The location/presence functionality of the present invention may also be used in routing an incoming communication such as a telephone call. In that embodiment, a user's location is reported as near the NAD 402, at home, and the system routes the call to his home telephone network. If the home telephone network is busy, the system may re-route the call back to the user's cell phone. In another embodiment, the user 401 wishes to make a cell phone call. Again, based on location/presence functionality, his location is determined to be near the NAD 402, at home, and when he places the call with his cell phone 407, it is placed over his home telephone network or data network instead of the cell network.
In another example, the cleaning staff may be granted access to certain areas only when escorted by a particular person or persons, and only at certain times. The system of the invention may identify a cleaning staff member and an authorized escort to be proximate a particular sensor at a particular time, and grant access accordingly. The availability of always-on Internet connectivity additionally enables delivery of customizable information and content services to a wireless sensor network or other network enabled devices, based on sensor input and user preferences.
In yet another alternative embodiment, a business may utilize the presently described system's ability to identify a customer to enhance the customer's experience. For example, if the business is an auto parts store, a display behind the counter would immediately indicate to a salesperson the make/model/year of the client's vehicles, including recent purchases. If the business is a beauty salon, the receptionist could immediately be shown the client's preferred stylist and typical treatments. If the business is a restaurant or bar, the maitre d′ could immediately be shown a customer's seating preferences and food or drink preferences and could anticipate those needs. Further, with knowledge of a customer's preferences, a restaurant or bar may push messages, via IM or text message for example, to a frequent customer alerting him when a preferred seat is available at a preferred time, or when a favorite meal or drink is a special.
FIG. 5 is flowchart of an exemplary method 500 in accordance with the present invention. The method detects proximity of a mobile communications device, such as a cellular telephone.
A mobile communications device identity of a transmitting mobile communications device is received (step 510) at a detection device through a short range wireless connection.
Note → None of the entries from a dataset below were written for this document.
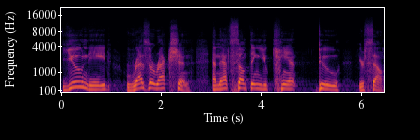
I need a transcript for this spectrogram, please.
you need resurrection. And that's something you can't do yourself.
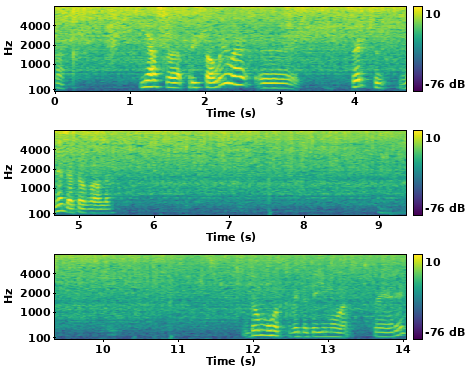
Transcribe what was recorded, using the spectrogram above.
Так. М'ясо присолила, е, перцю не додавала. До моркви додаємо перець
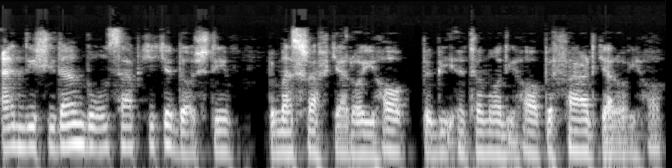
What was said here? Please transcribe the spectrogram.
اندیشیدن به اون سبکی که داشتیم به مصرفگرایی ها به بیاعتمادی ها به فردگرایی ها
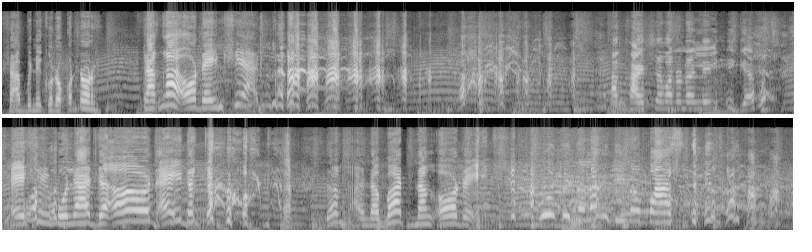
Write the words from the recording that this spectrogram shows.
sabi ni Krokodor, tanga orange yan. Ang harsh naman nung nanliligaw. eh, simula doon ay nagkaroon na ng alabat ng orange. Buti na lang hindi na busted.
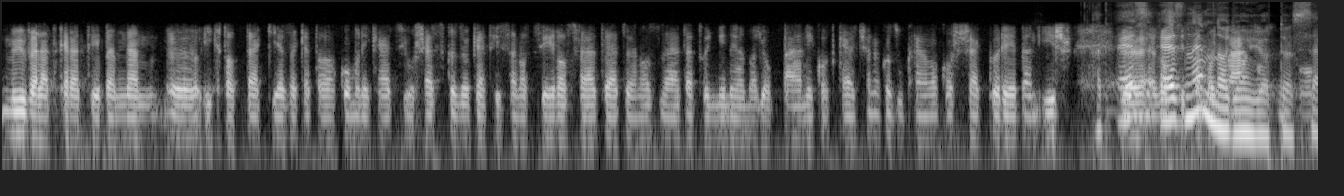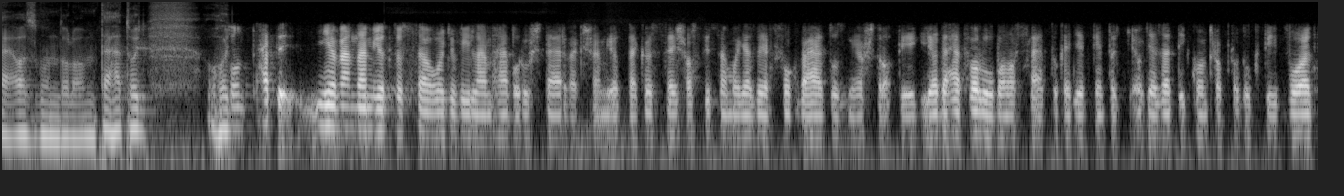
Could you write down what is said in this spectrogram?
művelet keretében nem ö, iktatták ki ezeket a kommunikációs eszközöket, hiszen a cél az feltétlenül az lehetett, hogy minél nagyobb pánikot keltsenek az ukrán lakosság körében is. Hát ez, ez, ez hiszem, nem nagyon jött össze, azt gondolom. Tehát, hogy hogy... Pont, hát nyilván nem jött össze, hogy a villámháborús tervek sem jöttek össze, és azt hiszem, hogy ezért fog változni a stratégia, de hát valóban azt láttuk egyébként, hogy, hogy ez eddig kontraproduktív volt,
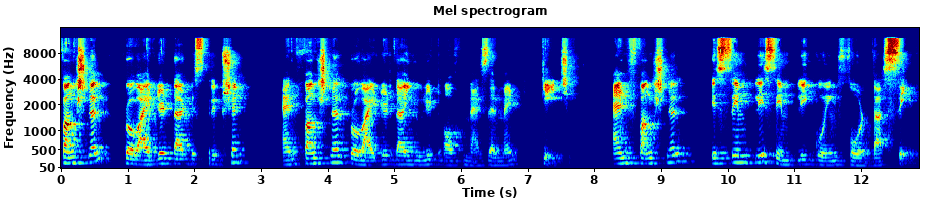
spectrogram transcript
Functional provided the description and functional provided the unit of measurement kg. And functional is simply, simply going for the save.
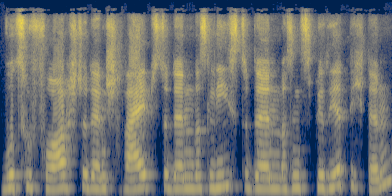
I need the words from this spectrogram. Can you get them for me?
wozu forschst du denn, schreibst du denn, was liest du denn, was inspiriert dich denn,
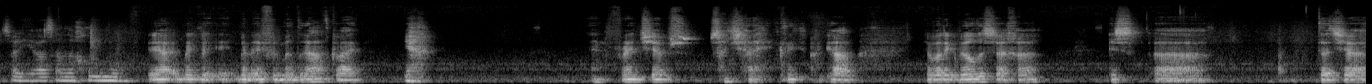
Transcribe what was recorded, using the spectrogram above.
Sorry, je was aan de goede move. ja, ik ben, ik ben- even mijn draad kwijt. Ja. En friendships, zat jij? Ik denk, ja. En wat ik wilde zeggen is eh, dat je,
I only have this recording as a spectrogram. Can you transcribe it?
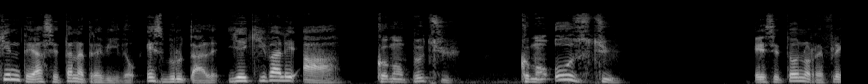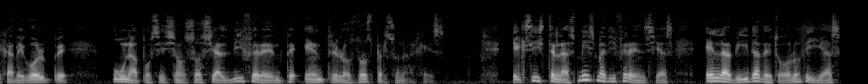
¿quién te hace tan atrevido? es brutal y equivale a Comment peux-tu Comment oses-tu Ese tono refleja de golpe una posición social diferente entre los dos personajes. Existen las mismas diferencias en la vida de todos los días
In response to receiving the device identity, the identity of the transmitting mobile communications device and the identity of the detection device are transmitted (step 520) from the detection device through a wireless network transceiver.
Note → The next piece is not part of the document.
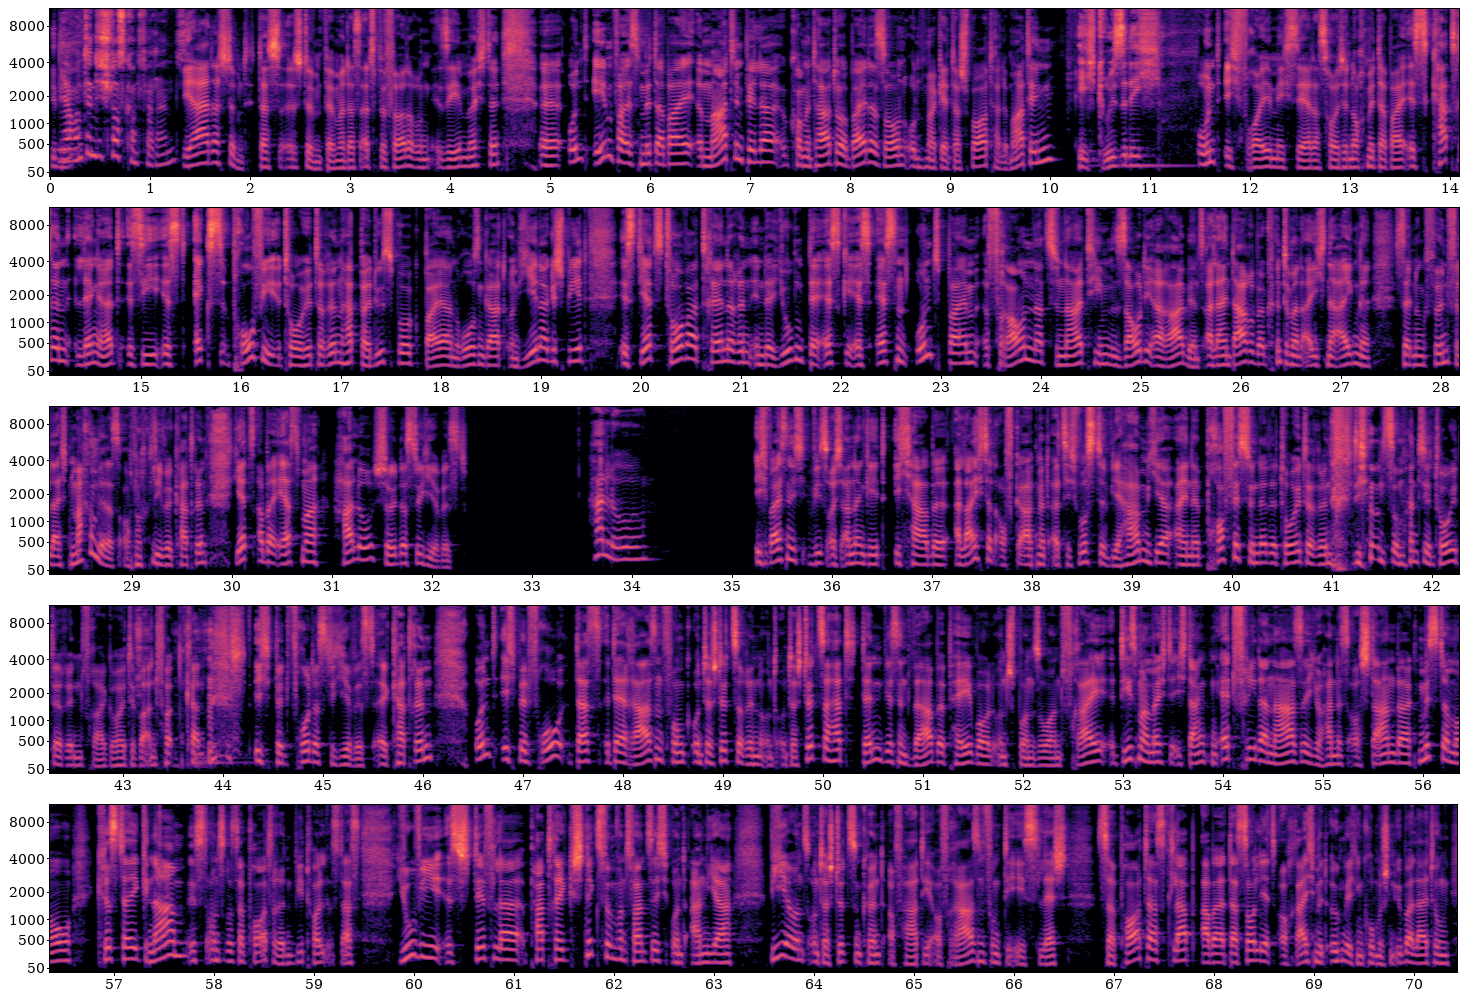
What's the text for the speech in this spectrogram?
ja, und in die Schlusskonferenz. Ja, das stimmt. Das äh, stimmt, wenn man das als Beförderung sehen möchte. Äh, und ebenfalls mit dabei Martin Piller, Kommentator bei der Zone und Magenta Sport. Hallo Martin. Ich grüße dich. Und ich freue mich sehr, dass heute noch mit dabei ist Katrin Lengert. Sie ist Ex-Profi-Torhüterin, hat bei Duisburg, Bayern, Rosengard und Jena gespielt, ist jetzt Torwarttrainerin in der Jugend der SGS Essen und beim Frauennationalteam Saudi-Arabiens. Allein darüber könnte man eigentlich eine eigene Sendung füllen. Vielleicht machen wir das auch noch, liebe Katrin. Jetzt aber erstmal Hallo, schön, dass du hier bist. Hallo. Ich weiß nicht, wie es euch anderen geht. Ich habe erleichtert aufgeatmet, als ich wusste, wir haben hier eine professionelle Torhüterin, die uns so manche Torhüterinnenfrage heute beantworten kann. Ich bin froh, dass du hier bist, äh, Katrin. Und ich bin froh, dass der Rasenfunk Unterstützerinnen und Unterstützer hat, denn wir sind Werbe, Paywall und Sponsoren frei. Diesmal möchte ich danken Ed Frieda Nase, Johannes aus Starnberg, Mr. Mo, Christel Gnam ist unsere Supporterin. Wie toll ist das? Juvi ist Stifler, Patrick, Schnicks25 und Anja. Wie ihr uns unterstützen könnt auf hart ihr auf rasen.de slash supportersclub. Aber das soll jetzt auch reichen mit irgendwelchen komischen Überleitungen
In summary, the availability of low-cost sensors and detectors, combined with low cost wireless technology, makes possible the cost-effective deployment, operation and maintenance of a battery-powered, wireless sensor network. Sensor technology detecting human presence and uniquely identifying individuals or types of individuals permits customized responses, when combined with a sensor network.
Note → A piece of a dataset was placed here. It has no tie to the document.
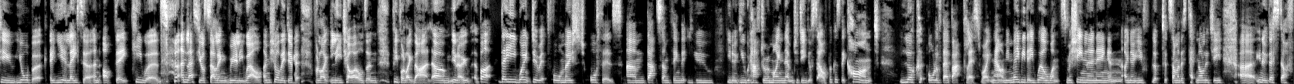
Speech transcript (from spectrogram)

The foregoing detailed description is to be understood as being in every respect illustrative and exemplary, but not restrictive, and the scope of the invention disclosed herein is not to be determined from the description of the invention, but rather from the claims as interpreted according to the full breadth permitted by the patent laws. It is to be understood that the embodiments shown and described herein are only illustrative of the principles of the present invention and that various modifications may be implemented by those skilled in the art without departing from the scope and spirit of the invention.